Daily CSR
Daily CSR

Daily CSR
Daily news about corporate social responsibility, ethics and sustainability

Adding neurodiversity to employment criteria


What comes to mind when you hear the term "neurodiversity"? Dyslexia? attention deficit hyperactivity disorder (ADHD) ? What is autism spectrum disorder? Social anxiety? All of these conditions, as well as others, fall under the broad umbrella of neurodiversity.

While not an official medical term, neurodiversity refers to differences in brain development and functions that result in different strengths. Neurodiversity affects up to 20% of the world's population: 10% of the population is dyslexic, 5% has ADHD, and up to 2% is on the autism spectrum.

Traditional aspects of finding and keeping a job, such as interviews, team meetings, and social gatherings, may pose challenges for some neurodiverse individuals. Fortunately, today's employers, including Principal®, have realized that an inclusivity lens must include neurodiversity. At Principal, this has resulted in a creative hiring program centred on finding talent and providing individuals with rewarding work.

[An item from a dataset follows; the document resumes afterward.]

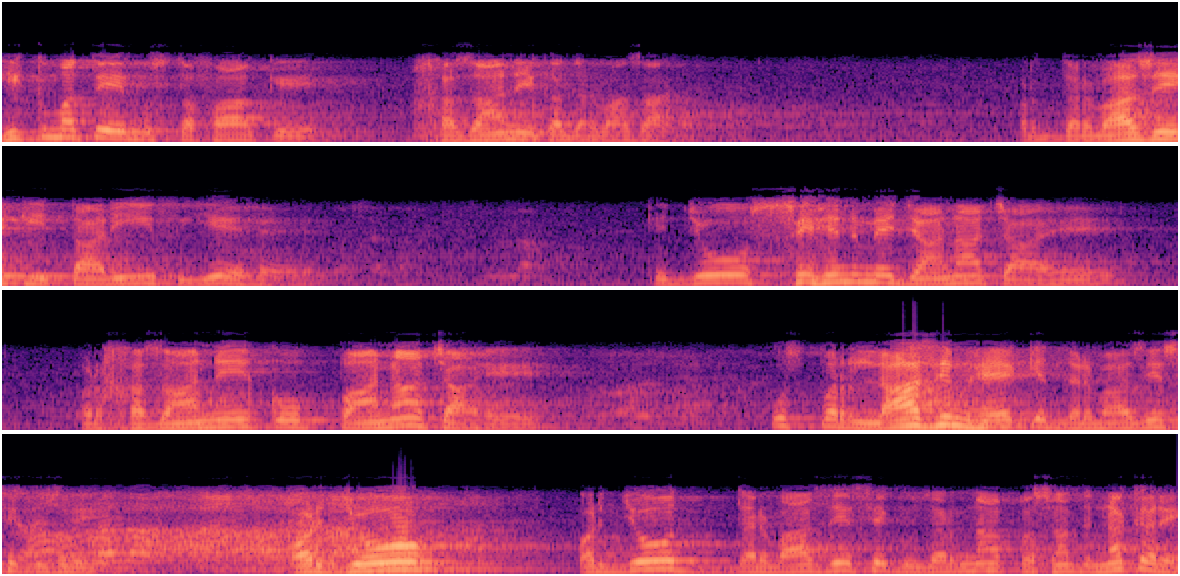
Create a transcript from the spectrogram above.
हमत मुस्तफ़ा के ख़जाने का दरवाज़ा है और दरवाज़े की तारीफ़ ये है कि जो सहन में जाना चाहे और ख़जाने को पाना चाहे, उस पर लाजिम है कि दरवाजे से गुजरे। और जो और जो दरवाजे से गुजरना पसंद न करे,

"But it's also about challenging our assumptions, broadening the lens of what inclusivity means, and strengthening our culture," said Joe Fiderlick, assistant director of engineering for Principal Asset Management.

Jennifer Schwartz and Luke Heideman learned about a neurodiverse hiring program at another financial firm a few years ago. Schwartz and Heideman are both members of Principal's OneAbility employee resource group, and the tenets of that setup piqued their interest.

"The labour market for tech talent has always been tight, and neurodiverse individuals have tended to be unemployed or underemployed," said Schwartz, a human resources business partner at Principal.

Broadening the talent lens and the inclusivity umbrella also reminded the duo of another Principal program. "Our pipeline for veterans has done well," said Heideman, an audit manager at Principal.

"With neurodiverse hiring, we saw the potential for two things: it was the right thing to do, and it could really make a business impact."

OneAbility collaborated with the Global Inclusion Team and Principal Asset Management to implement a neurodiversity hiring program in mid-2022, armed with best practises and potential programming. CAI, a vendor that specialises in finding and supporting neurodiverse individuals, interviews and onboards talent; the goal, according to Schwartz, is to fill a current need while also developing a talent pipeline for full-time Principal employees.

Fiderlick is one of the first program placements, and he considers himself fortunate to be a part of the opportunity.

"It's exciting to broaden the makeup of my team. We need to continue to expand and reinforce our culture while also making business-critical decisions," he said. "In order to be successful, we must think broadly."

That includes intentional conversations about communication, workplace needs, transitions, and calculating impact for Fiderlick and his team. A person with sensory sensitivities, for example, may require a work environment where lights can be adjusted or the ability to wear headphones to block noise on day one.

"We need to measure not only whether Principal benefits from the engagement, but also whether the individuals hired feel like they are a valued member of a team doing meaningful work," said Fiderlick.

He went on to add, “The speed at which the team has demonstrated value and the support they have received from both the U.S. and international staff is a positive testament that we’re on the right track.”

Beyond successfully onboarding and transitioning employees, the program's expansion and challenging preconceived notions of skill sets are goals. What if abilities that were initially thought to be limitations, such as pattern detection, turned out to be strengths?

“There’s an opportunity for businesses to rethink and recalibrate how they think about staffing, particularly in challenging times, in ways that have meaningful and real benefits for everyone,” opined Fiderlick. “There’s a stigma behind being neurodiverse and programs like this start to change that narrative, transform culture, and help businesses and individuals take meaningful steps forward together.”